Many parents can attest to the fact that children often can fall ill after a visit to a public playground. However, establishing a relationship between the two is almost impossible, unless an epidemic arises in a particular area.
So my advice to parents are the following.
1. Ensure that proper sanitizing facilities, e.g. hand scrubs are available at the entrance with a strict rule that all must perform a hand scrub upon entry.
2. Cleaning maintenance schedules must be publicly displayed.
3. Compulsory checks on body temperature
4. Limiting the number of children at any one time
Without these four compulsory criteria, I feel that playgrounds are flouting rules in ensuring the safety of our children from infectious diseases.
The recent spate of rogue guards robbing the places they were meant to protect was actually waiting to happen. Robbery attempts were always a constant feature in our news. Many of these perpetrators are still at large. It is only a matter of time before they infiltrated the security companies, many of whom are struggling to survive.
There are many “rogue” problems in medicine. From traditional healers to miracle medicines, we are never short on grandiose promises to insecure patients, many of whom have incurable illnesses. It was not too long ago that the Ministry of Health finally issued a warning regarding a traditional product which reportedly caused excessive weight gain and kidney failure. There are also many out there claiming to have miraculous medicinal properties. Some have been extremely meticulous in detail, often securing the testimonies of a few and displaying a legitimate facade, to entice patients into believing in its authenticity.
Unfortunately, although the product is registered, the way it is marketed is highly unregulated. It appeals to many when you claim of miracle cures, without any ill effects. They bank on terms like “natural herbs”, often regurgitating complicated Latin names that not many would even bother to check. Perhaps it is the manner of which they are marketed that is highly unethical. Their total disregard for patient safety is underlined by the fact that much of these concoctions are taken at the patient’s own risk. There is no framework on which to file litigious complaints, should something untoward happens.
Often times, it is death that jolts most people alive.

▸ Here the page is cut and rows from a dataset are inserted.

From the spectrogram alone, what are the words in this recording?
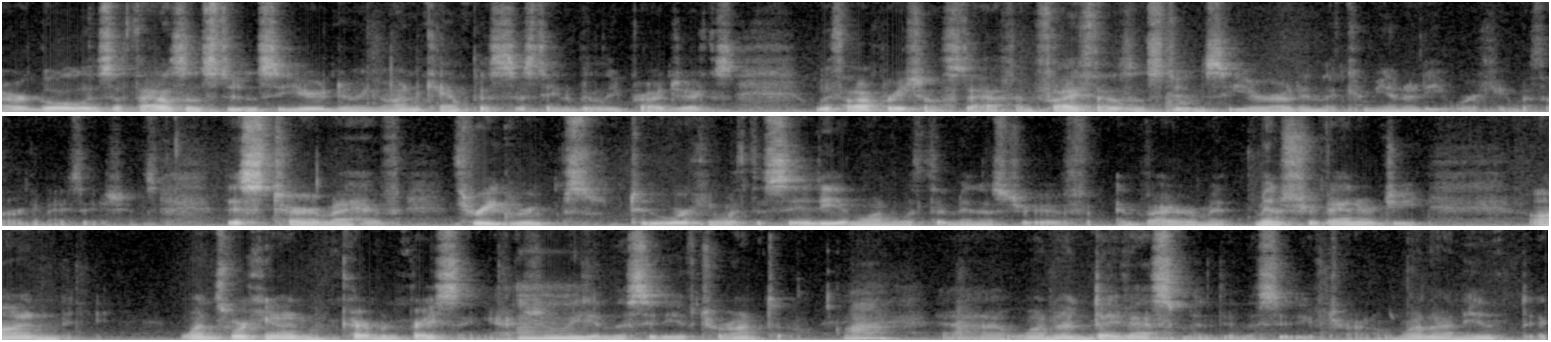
Our goal is a thousand students a year doing on-campus sustainability projects with operational staff, and five thousand students a year out in the community working with organizations. This term, I have three groups: two working with the city and one with the Ministry of Environment, Ministry of Energy, on one's working on carbon pricing actually in the city of Toronto. Wow. Uh, one on divestment in the city of Toronto. One on in, uh,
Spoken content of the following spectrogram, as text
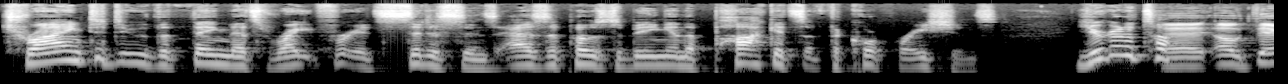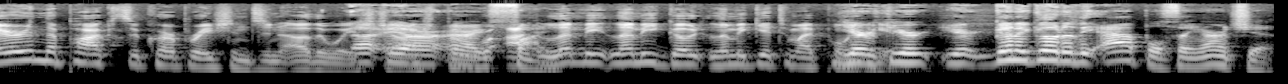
trying to do the thing that's right for its citizens as opposed to being in the pockets of the corporations. You're going to talk. Uh, oh, they're in the pockets of corporations in other ways, Uh, Josh. yeah, all but right, I- let me let me go. Let me get to my point. you're, here. you're, you're going to go to the Apple thing, aren't you?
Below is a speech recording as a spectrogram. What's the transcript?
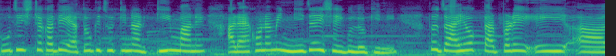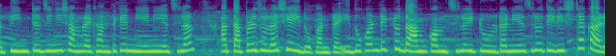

Unfortunately, in medicine, the bullet is often times not apparent and leaves little trace, as opposed to the gory scenes in a shooting incident.
Doctor : A job where one is presented with an opportunity to meet many different people daily. Individuals with stories to tell, each unique. Young and old, men and women, families and friends and from all walks of life. These are the individuals we term patients and the interaction , a medical history taking.
History taking: Perhaps it is the terminology that gives medical students a stereotypical belief that it is the most mundane of tasks. The process becomes robotic and restrictive. The preoccupation with medical facts has drowned out the humanity in such interactions.
Non-compliance: An almost “dirty” word in the medical fraternity. Patients are given the look of consternation and is relegated to a lesser class. The demeanor changes and in unfortunate instances, hostility ensues . The stories behind non compliance often goes unheard. The heroism and stoic charisma in dealing with life situations is painted with the guilt of not following “doctor’s orders”.
Some patients fear doctors, not because of the needles, but the very person that they have to turn to for help. Sturdy individuals become submissive , some taking barrages of criticisms, not normally tolerated.
Perhaps when we are at heaven’s door, we get a chance to see replays of our naivety behind closed doors. The lessons that we never learnt from those that walked in through the door.
So the next patient that walks into your busy clinic could be another chance at your ‘salvation’.